For years, the only practical way to share photographs was with a photographic print. I remember when my parents wanted to share photos with the grandparents or friends, it involved a trip to the Walgreens, circling the negative you wanted to be printed in one of those polyester film sleeves, ordering enough prints to make sure that everyone got a copy. (My grandmothers lived in the same complex and you certainly didn’t want to send one something that the other one didn’t get.) After a week or so, we’d get the prints and then pop them into the mail. Easy peasy.
With digital photography, we share computer files. Early on it was diskettes, and then we graduated to Compact Disks (CD). Soon that was outdated and then came along Digital Video Disc (DVD) - a media that never seemed to work smoothly.
But a couple years ago I bought another laptop - an Apple MacBook Air. It was the first device with no built-in drive for removable media like diskettes, CDs or DVDs. Welcome to the flash drive era.
The flash drive is a media that is far superior to the CD/DVD yet it seems that no-one can agree on what to call them. You’ll see them called flash drives, thumb drives, jump drives, pen drives, memory sticks and super cool bitchin storage drives. (Ok, I made that one up.)

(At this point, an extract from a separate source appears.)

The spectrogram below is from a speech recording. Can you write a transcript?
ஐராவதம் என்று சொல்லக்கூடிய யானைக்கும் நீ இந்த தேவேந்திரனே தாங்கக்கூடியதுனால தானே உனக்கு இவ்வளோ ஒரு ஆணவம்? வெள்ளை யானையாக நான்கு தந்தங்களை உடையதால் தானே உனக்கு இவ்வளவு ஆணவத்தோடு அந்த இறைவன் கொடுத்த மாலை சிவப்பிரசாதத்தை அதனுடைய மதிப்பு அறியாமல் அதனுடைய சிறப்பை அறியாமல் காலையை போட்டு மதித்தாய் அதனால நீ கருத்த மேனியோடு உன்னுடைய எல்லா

Unlike the standard disk storage drives in most computers, a flash drive has no moving parts. It is an integrated circuit designed to store data. The most common external flash drives attached to your computer via the USB connector.

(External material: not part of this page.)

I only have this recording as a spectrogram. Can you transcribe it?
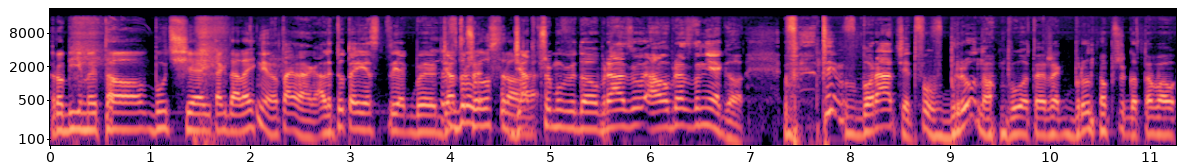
robimy to, budź się i tak dalej. Nie, no tak, tak, ale tutaj jest jakby dziad, drugą stronę. dziad przemówił do obrazu, a obraz do niego. W tym, w Boracie, tfu, w Bruno było to, jak Bruno przygotował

These devices are little marvels. Available in a staggering array of shapes and sizes, they are perfect for not only sharing your images but they grab the users attention too. This makes them perfect for promotions, gift giving and so much more.
When buying flash drives there are a few things to consider.
- Are you going for functionality or will you use the flash drive to help make a statement?
- How much storage do you need?
- How much time do you have?
Let’s start from the bottom of that list. There are lots of flash drives but they are not all created equal. Even if they seem to have the same specifications. One of the most fundamental differences is the USB technology. USB 2.0 vs USB 3.0. The 3.0 is much faster than the 2.0. But even beyond that, if speed and reliability are critical, you need to make sure you buy a high-quality USB drive.
You can find flash drives from small kilobyte sizes up to terabyte drives. The most common range today is about 4GB to 64GB.
Finally, simple, functional storage or make a statement. This is where creatives find a whole new toy in the sandbox.
Tony and I met with our friend, Brian Campbell, the president of PhotoFlashDrive, Inc., in Nashville this year at Imaging USA. Brian has been a great supporter of Corbell Workshops but it was a very short conversation because his booth was like a beehive of activity.
It was wonderful to see all the creative ways they have for delivering digital files. You don’t have to settle for a boring plastic flash drive. You can get a bejeweled camera flash drive or pastel baby shoe flash drive.
Take a look at all PhotoFlashDrives has to offer. They are launching a new look to their site and are celebrating by offering a 35% discount on all orders. Use the code PARTYTIME to take advantage of this discount through Feb 23.